*** Extracted data ***
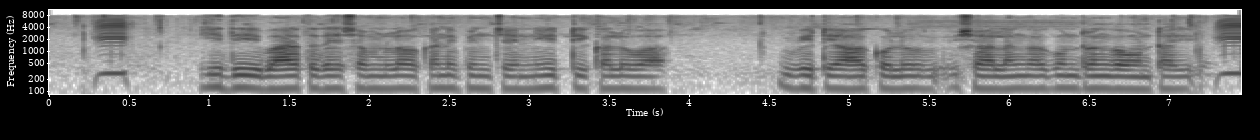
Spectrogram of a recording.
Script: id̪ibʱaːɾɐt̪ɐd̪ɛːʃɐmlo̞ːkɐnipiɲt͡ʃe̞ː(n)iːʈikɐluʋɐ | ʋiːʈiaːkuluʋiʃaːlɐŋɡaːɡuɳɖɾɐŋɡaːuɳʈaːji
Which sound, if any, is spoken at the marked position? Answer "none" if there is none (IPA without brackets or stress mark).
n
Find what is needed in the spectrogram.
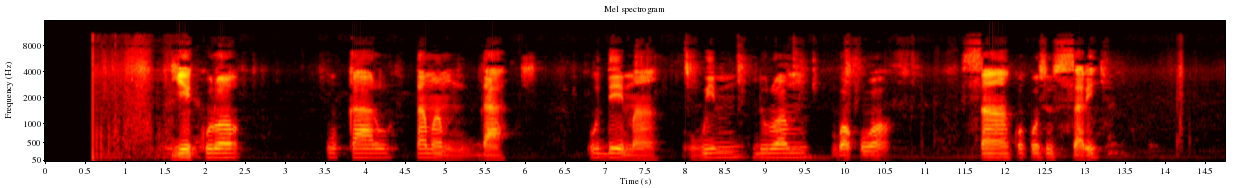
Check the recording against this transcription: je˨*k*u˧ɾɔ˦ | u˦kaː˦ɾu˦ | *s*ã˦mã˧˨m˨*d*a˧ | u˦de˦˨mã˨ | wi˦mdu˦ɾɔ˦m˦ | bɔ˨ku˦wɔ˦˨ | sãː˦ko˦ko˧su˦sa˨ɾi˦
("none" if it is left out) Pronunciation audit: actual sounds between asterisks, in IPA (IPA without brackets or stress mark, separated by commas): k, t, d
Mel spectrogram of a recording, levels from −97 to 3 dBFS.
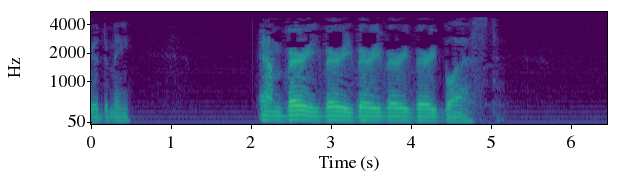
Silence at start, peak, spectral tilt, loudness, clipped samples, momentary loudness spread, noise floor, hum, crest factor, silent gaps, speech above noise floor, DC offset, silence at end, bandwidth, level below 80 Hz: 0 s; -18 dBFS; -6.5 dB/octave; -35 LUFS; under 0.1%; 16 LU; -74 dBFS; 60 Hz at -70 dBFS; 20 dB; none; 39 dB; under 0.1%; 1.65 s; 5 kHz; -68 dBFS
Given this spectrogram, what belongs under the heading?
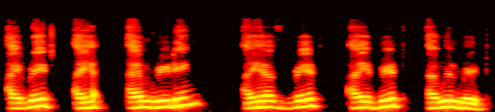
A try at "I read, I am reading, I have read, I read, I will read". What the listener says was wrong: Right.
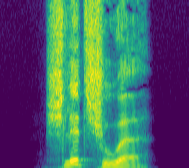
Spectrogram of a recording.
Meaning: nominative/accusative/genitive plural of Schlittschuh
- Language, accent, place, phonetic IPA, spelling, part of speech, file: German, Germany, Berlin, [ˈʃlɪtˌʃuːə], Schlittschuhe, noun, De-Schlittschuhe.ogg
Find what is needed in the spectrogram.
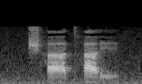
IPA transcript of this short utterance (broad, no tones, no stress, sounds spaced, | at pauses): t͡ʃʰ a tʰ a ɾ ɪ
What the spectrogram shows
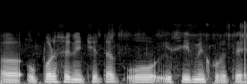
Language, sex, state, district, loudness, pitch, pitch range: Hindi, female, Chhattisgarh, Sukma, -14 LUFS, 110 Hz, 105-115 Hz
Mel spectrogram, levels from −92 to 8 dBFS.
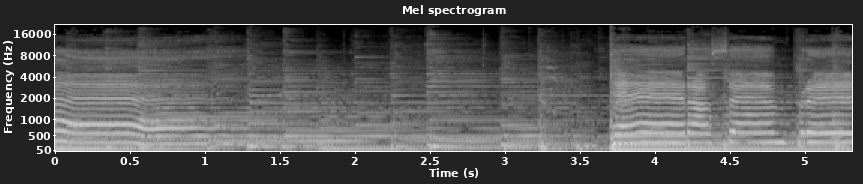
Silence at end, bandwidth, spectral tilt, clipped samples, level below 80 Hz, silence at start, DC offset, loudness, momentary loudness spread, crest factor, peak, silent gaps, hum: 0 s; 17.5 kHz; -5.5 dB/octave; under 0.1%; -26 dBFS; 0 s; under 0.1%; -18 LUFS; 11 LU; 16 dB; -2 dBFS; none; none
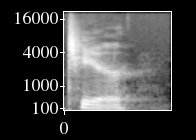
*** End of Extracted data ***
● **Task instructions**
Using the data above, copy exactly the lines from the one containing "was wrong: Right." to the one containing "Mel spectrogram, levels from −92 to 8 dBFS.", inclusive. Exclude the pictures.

● **Written answer**
A try at "I read, I am reading, I have read, I read, I will read". What the listener says was wrong: Right.
Spectrogram of a recording.
Meaning: nominative/accusative/genitive plural of Schlittschuh
- Language, accent, place, phonetic IPA, spelling, part of speech, file: German, Germany, Berlin, [ˈʃlɪtˌʃuːə], Schlittschuhe, noun, De-Schlittschuhe.ogg
Find what is needed in the spectrogram.
IPA transcript of this short utterance (broad, no tones, no stress, sounds spaced, | at pauses): t͡ʃʰ a tʰ a ɾ ɪ
What the spectrogram shows
Language, sex, state, district, loudness, pitch, pitch range: Hindi, female, Chhattisgarh, Sukma, -14 LUFS, 110 Hz, 105-115 Hz
Mel spectrogram, levels from −92 to 8 dBFS.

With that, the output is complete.